Task inputs:
━━━━━━━━━━
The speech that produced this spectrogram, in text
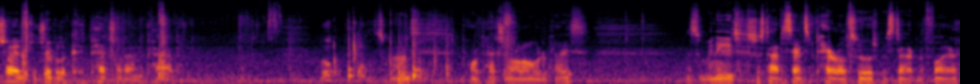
Try a little dribble of petrol down the carb. Oh, that's grand. Pour petrol all over the place. That's what we need. Just add a sense of peril to it by starting a fire.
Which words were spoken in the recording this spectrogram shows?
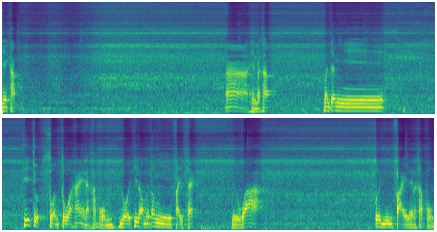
นี่ครับ อ่าเห็นไหมครับ มันจะมีที่จุดส่วนตัวให้นะครับผม โดยที่เราไม่ต้องมีไฟแช็กหรือว่าปืนยิงไฟเลยนะครับผม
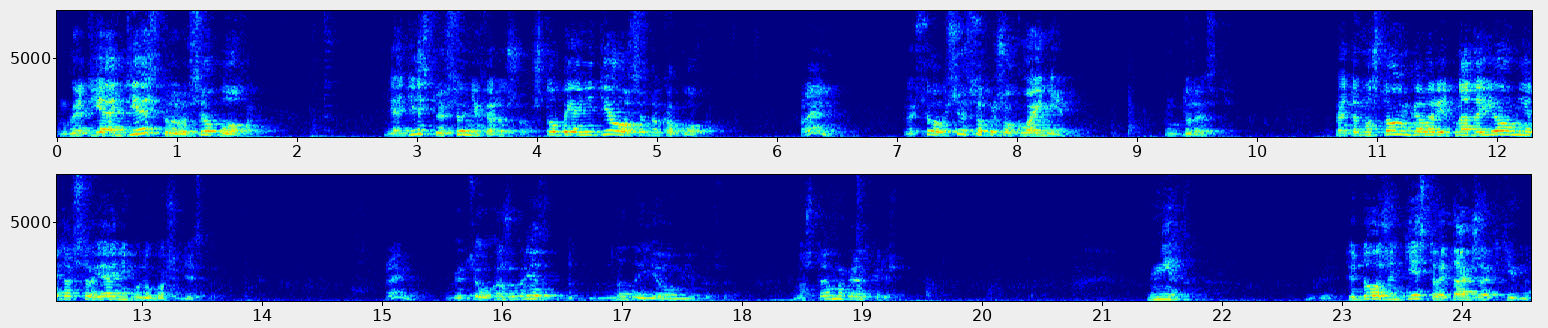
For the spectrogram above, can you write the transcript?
Он говорит: "Я действую, всё плохо. Я действую, всё нехорошо. Что бы я ни делал, всё только плохо". Правильно? То есть всё вообще всё пришло к войне. Ну, дурость. Поэтому что он говорит: "Надоело мне это всё, я не буду больше действовать". Правильно? Говорит: "Всё, ухожу в лес, надоело мне это всё". Но что ему говорит Кришна? Нет. Говорит, ты должен действовать так же активно,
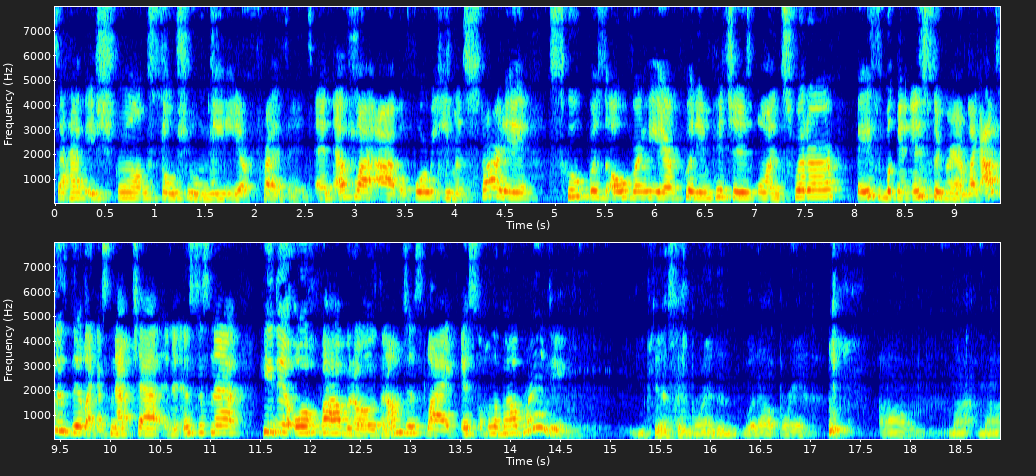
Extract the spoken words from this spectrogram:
to have a strong social media presence? And FYI, before we even started, Scoop was over here putting pictures on Twitter, Facebook, and Instagram. Like I just did like a Snapchat and an Insta Snap. He did all five of those, and I'm just like, it's all about branding. You can't say branding without brand. um, my my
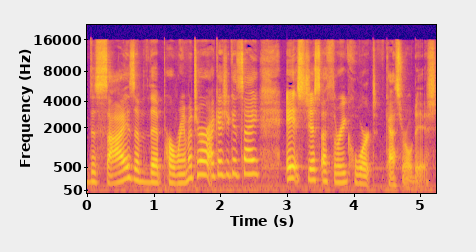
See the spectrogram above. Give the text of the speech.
the size of the perimeter, I guess you could say. It's just a three quart casserole dish.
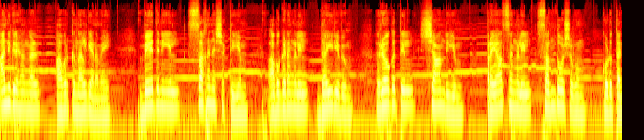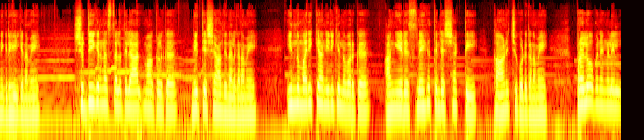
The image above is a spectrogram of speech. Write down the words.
അനുഗ്രഹങ്ങൾ അവർക്ക് നൽകണമേ. വേദനയിൽ സഹനശക്തിയും അപകടങ്ങളിൽ ധൈര്യവും രോഗത്തിൽ ശാന്തിയും പ്രയാസങ്ങളിൽ സന്തോഷവും കൊടുത്തനുഗ്രഹിക്കണമേ. ശുദ്ധീകരണ സ്ഥലത്തിലെ ആത്മാക്കൾക്ക് നിത്യശാന്തി നൽകണമേ. ഇന്ന് മരിക്കാനിരിക്കുന്നവർക്ക് അങ്ങയുടെ സ്നേഹത്തിന്റെ ശക്തി കാണിച്ചു കൊടുക്കണമേ. പ്രലോഭനങ്ങളിൽ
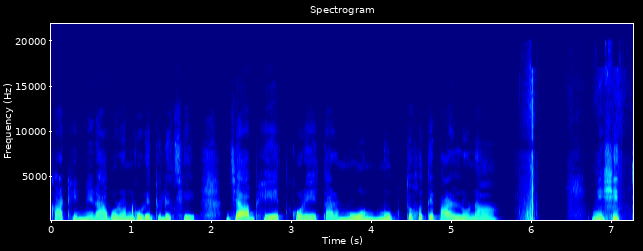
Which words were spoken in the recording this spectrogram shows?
কাঠিন্যের আবরণ গড়ে তুলেছে যা ভেদ করে তার মন মুক্ত হতে পারল না। নিশিত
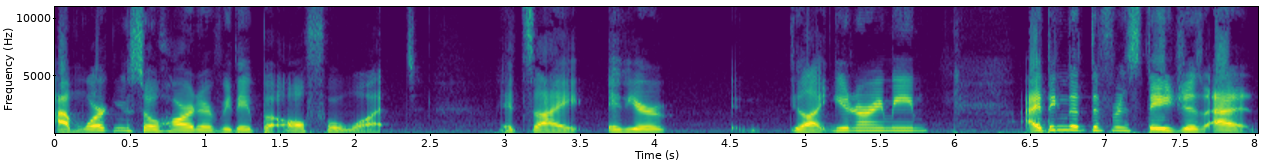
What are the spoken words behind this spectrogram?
I'm working so hard every day, but all for what? It's like if you're, you're like, you know what I mean? I think the different stages, and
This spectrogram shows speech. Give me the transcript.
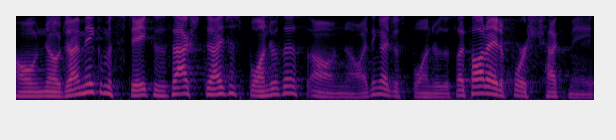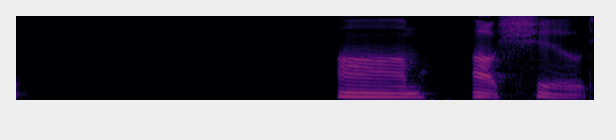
Oh no did I make a mistake? Does this actually did I just blunder this? Oh no I think I just blunder this. I thought I had a forced checkmate. Um oh shoot.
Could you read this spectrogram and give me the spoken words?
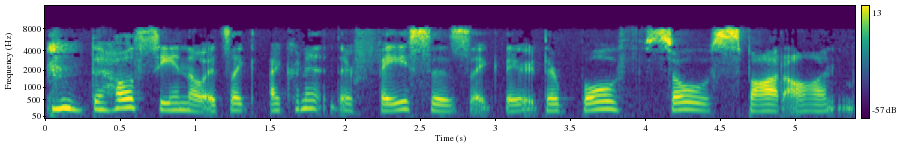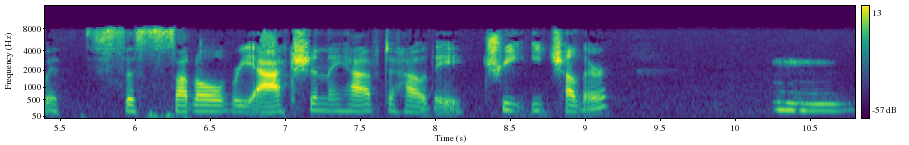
the whole scene though it's like i couldn't their faces like they're they're both so spot on with the subtle reaction they have to how they treat each other Mm.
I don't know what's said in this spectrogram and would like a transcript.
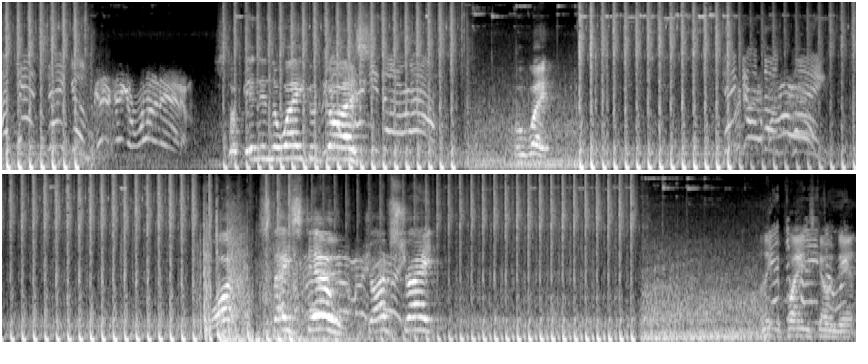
I can't shake them. Gonna take a run at him. Stop getting in the way, good We guys. Yankees on our ass. Oh wait, Take out those planes. what? Stay still. Drive straight. I think the plane's going down.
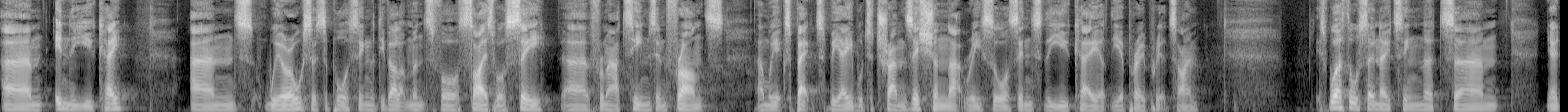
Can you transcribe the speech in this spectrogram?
um, in the UK and we are also supporting the developments for Sizewell C uh, from our teams in France, and we expect to be able to transition that resource into the UK at the appropriate time. It's worth also noting that um, you know,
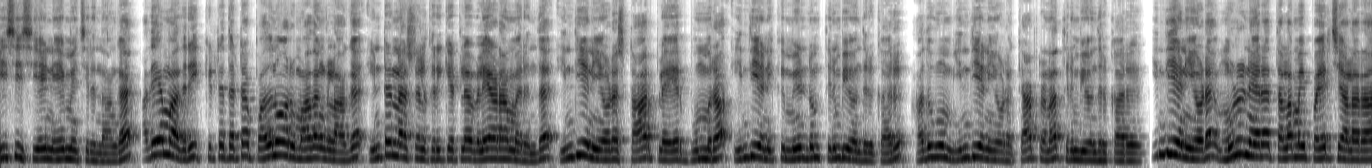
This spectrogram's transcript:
பிசிசிஐ நியமிச்சிருந்தாங்க. அதே மாதிரி கிட்டத்தட்ட பதினோரு மாதங்களாக இன்டர்நேஷனல் கிரிக்கெட்ல விளையாடாம இருந்த இந்திய அணியோட ஸ்டார் பிளேயர் பும்ரா இந்திய அணிக்கு மீண்டும் திரும்பி வந்திருக்காரு. அதுவும் இந்திய அணியோட கேப்டனா திரும்பி வந்திருக்காரு. இந்திய அணியோட முழு நேர தலைமை பயிற்சியாளரா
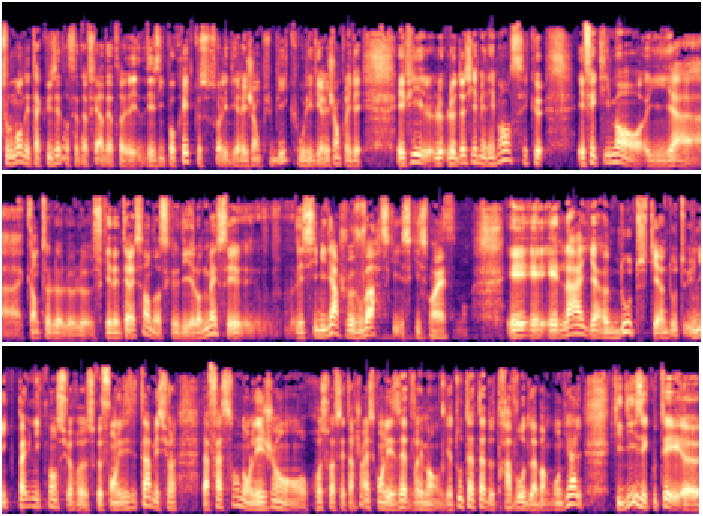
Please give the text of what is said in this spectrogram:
tout le monde est accusé dans cette affaire d'être des hypocrites, que ce soit les dirigeants dirigeants publics ou les dirigeants privés. Et puis le, deuxième élément, c'est que effectivement, il y a quand le, ce qui est intéressant dans ce que dit Elon Musk, c'est les 6 milliards, je veux voir ce qui, ce qui se passe. Et, là, il y a un doute, il y a un doute unique, pas uniquement sur euh, ce que font les États, mais sur la façon dont les gens reçoivent cet argent. Est-ce qu'on les aide vraiment? Il y a tout un tas de travaux de la Banque mondiale qui disent, écoutez, euh,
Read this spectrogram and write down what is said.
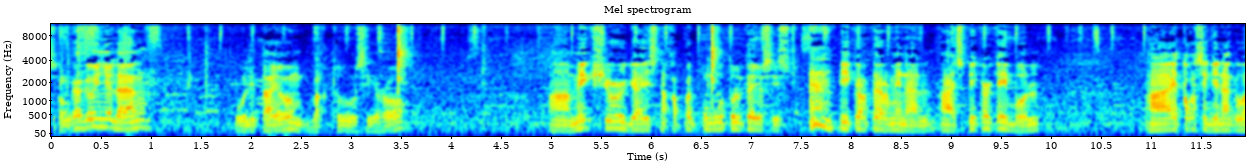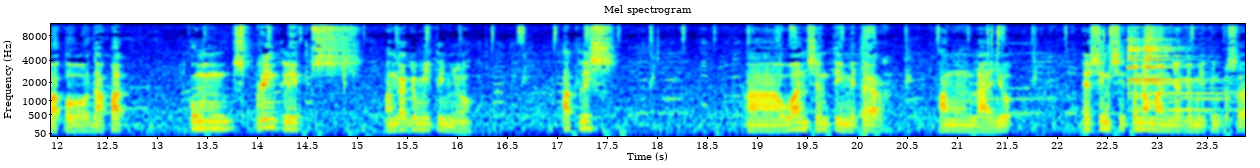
So, ang gagawin nyo lang, ulit tayo, back to zero. Uh, make sure guys na kapag pumutol kayo sa speaker terminal, uh, speaker cable, uh, ito kasi ginagawa ko, dapat kung spring clips ang gagamitin nyo at least uh, 1 cm ang layo. Eh since ito naman gagamitin ko sa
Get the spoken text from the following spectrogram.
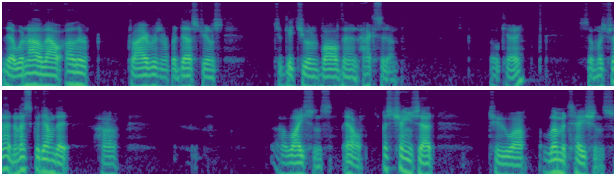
that will not allow other drivers or pedestrians to get you involved in an accident. Okay, so much for that. Now let's go down to uh, license, L. Let's change that to uh, limitations.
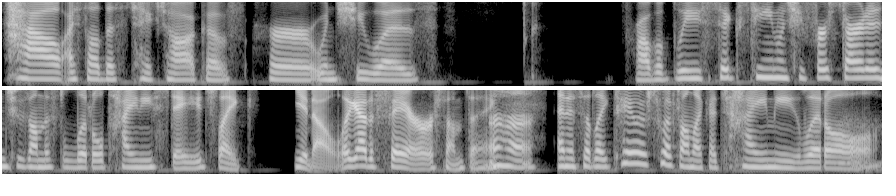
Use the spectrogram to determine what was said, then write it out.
how I saw this TikTok of her when she was probably 16 when she first started and she was on this little tiny stage like you know like at a fair or something. Uh-huh. and it said like Taylor Swift on like a tiny little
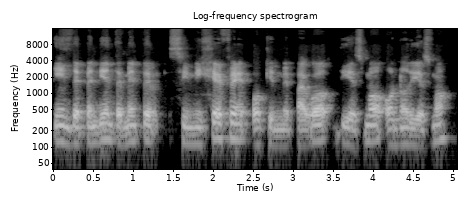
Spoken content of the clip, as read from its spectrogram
Independientemente si mi jefe o quien me pagó diezmó o no diezmó,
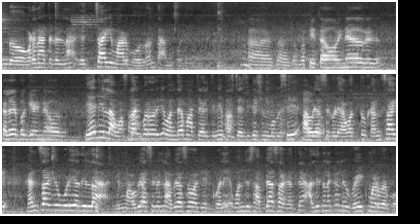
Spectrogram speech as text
ಒಂದು ಒಡನಾಟಗಳನ್ನ ಹೆಚ್ಚಾಗಿ ಮಾಡ್ಬೋದು ಅಂತ ಅಂದ್ಕೊಂಡಿದ್ದೀನಿ ಮತ್ತು ತಾವು ಇನ್ಯಾವ್ರ ಕಲೆ ಬಗ್ಗೆ ಇನ್ಯಾವ್ದು ಏನಿಲ್ಲ ಹೊಸದಾಗಿ ಬರೋರಿಗೆ ಒಂದೇ ಮಾತು ಹೇಳ್ತೀನಿ. ಫಸ್ಟ್ ಎಜುಕೇಶನ್ ಮುಗಿಸಿ ಹವ್ಯಾಸಗಳು ಯಾವತ್ತೂ ಕನಸಾಗಿ ಕನಸಾಗಿ ಉಳಿಯೋದಿಲ್ಲ. ನಿಮ್ಮ ಹವ್ಯಾಸಗಳನ್ನ ಹವ್ಯಾಸವಾಗಿ ಇಟ್ಕೊಳ್ಳಿ. ಒಂದು ದಿವಸ ಅಭ್ಯಾಸ ಆಗುತ್ತೆ. ಅಲ್ಲಿ ತನಕ ನೀವು ವೆಯ್ಟ್ ಮಾಡಬೇಕು.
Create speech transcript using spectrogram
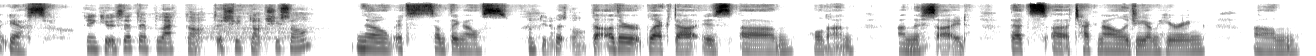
yes. Thank you. Is that that black dot that she thought she saw? No, it's something else. Something else. The, Oh, the other black dot is, um, hold on, on this side. That's uh, technology I'm hearing um,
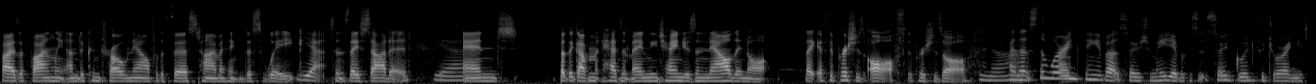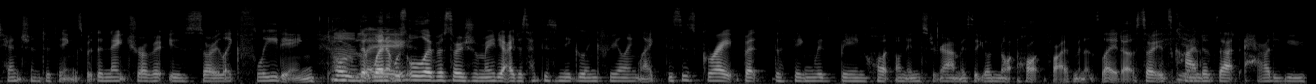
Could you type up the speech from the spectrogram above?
fires are finally under control now for the first time i think this week Yeah. since they started Yeah. and but the government hasn't made any changes and now they're not like if the pressure's off the pressure's off you know And that's the worrying thing about social media because it's so good for drawing attention to things, but the nature of it is so like fleeting. totally. That when it was all over social media, I just had this niggling feeling like this is great, but the thing with being hot on Instagram is that you're not hot five minutes later. So it's kind Yeah. of that how do you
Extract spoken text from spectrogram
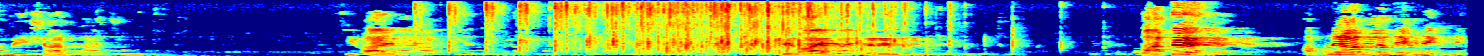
हमेशा राजनीति। सिवाय भारतीय जनता पार्टी के सिवाय नरेंद्र मोदी जी बातें अपने आप में देखने की नहीं।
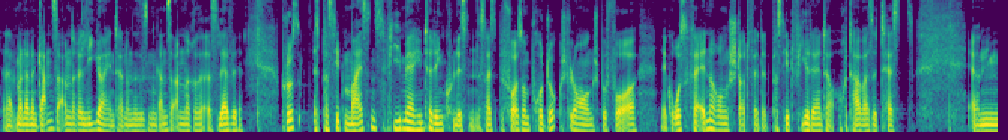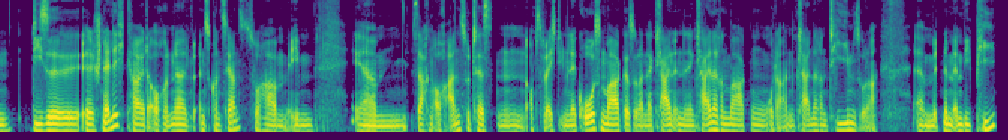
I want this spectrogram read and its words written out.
dann hat man dann eine ganz ganz andere Liga hinter und das ist ein ganz anderes Level. Plus, es passiert meistens viel mehr hinter den Kulissen. Das heißt, bevor so ein Produktlaunch, bevor eine große Veränderung stattfindet, passiert viel dahinter, auch teilweise Tests. Ähm, diese äh, Schnelligkeit auch in der, eines Konzerns zu haben, eben ähm, Sachen auch anzutesten, ob es vielleicht in der großen Marke ist oder in, der kleinen, in den kleineren Marken oder an kleineren Teams oder ähm, mit einem MVP,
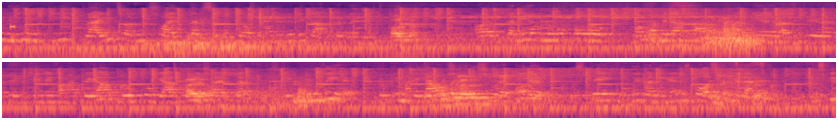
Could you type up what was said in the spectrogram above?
उनकी राइट्स और स्वायत्ता से ऑटोनॉमी में भी काम कर रही हूँ। और और कल ही हम लोगों को मौका मिला था माननीय राष्ट्रीय अध्यक्ष जी ने वहाँ पे आप लोगों को ज्ञात होगा शायद तक। एक मूवी है जो कि महिलाओं का इशू है। उस पर एक मूवी बनी है जिसको ऑस्कर मिला है। उसकी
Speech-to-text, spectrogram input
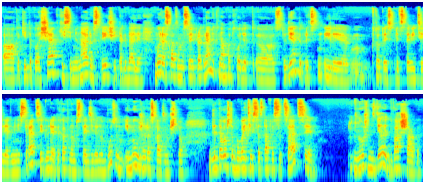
а, какие-то площадки, семинары, встречи и так далее. Мы рассказываем о своей программе, к нам подходят э, студенты или кто-то из представителей администрации и говорят, а как нам стать зеленым вузом? И мы уже рассказываем, что для того, чтобы войти в состав ассоциации, нужно сделать два шага.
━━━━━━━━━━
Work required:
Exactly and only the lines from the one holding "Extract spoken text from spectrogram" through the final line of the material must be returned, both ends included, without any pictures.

Finished exercise:
Extract spoken text from spectrogram
हमेशा राजनीति। सिवाय भारतीय जनता पार्टी के सिवाय नरेंद्र मोदी जी बातें अपने आप में देखने की नहीं।
I want this spectrogram read and its words written out.
dann hat man dann eine ganz ganz andere Liga hinter und das ist ein ganz anderes Level. Plus, es passiert meistens viel mehr hinter den Kulissen. Das heißt, bevor so ein Produktlaunch, bevor eine große Veränderung stattfindet, passiert viel dahinter, auch teilweise Tests. Ähm, diese äh, Schnelligkeit auch in der, eines Konzerns zu haben, eben ähm, Sachen auch anzutesten, ob es vielleicht in der großen Marke ist oder in, der kleinen, in den kleineren Marken oder an kleineren Teams oder ähm, mit einem MVP,
Could you type up what was said in the spectrogram above?
उनकी राइट्स और स्वायत्ता से ऑटोनॉमी में भी काम कर रही हूँ। और और कल ही हम लोगों को मौका मिला था माननीय राष्ट्रीय अध्यक्ष जी ने वहाँ पे आप लोगों को ज्ञात होगा शायद तक। एक मूवी है जो कि महिलाओं का इशू है। उस पर एक मूवी बनी है जिसको ऑस्कर मिला है। उसकी
Speech-to-text, spectrogram input
а, какие-то площадки, семинары, встречи и так далее. Мы рассказываем о своей программе, к нам подходят э, студенты или кто-то из представителей администрации и говорят, а как нам стать зеленым вузом? И мы уже рассказываем, что для того, чтобы войти в состав ассоциации, нужно сделать два шага.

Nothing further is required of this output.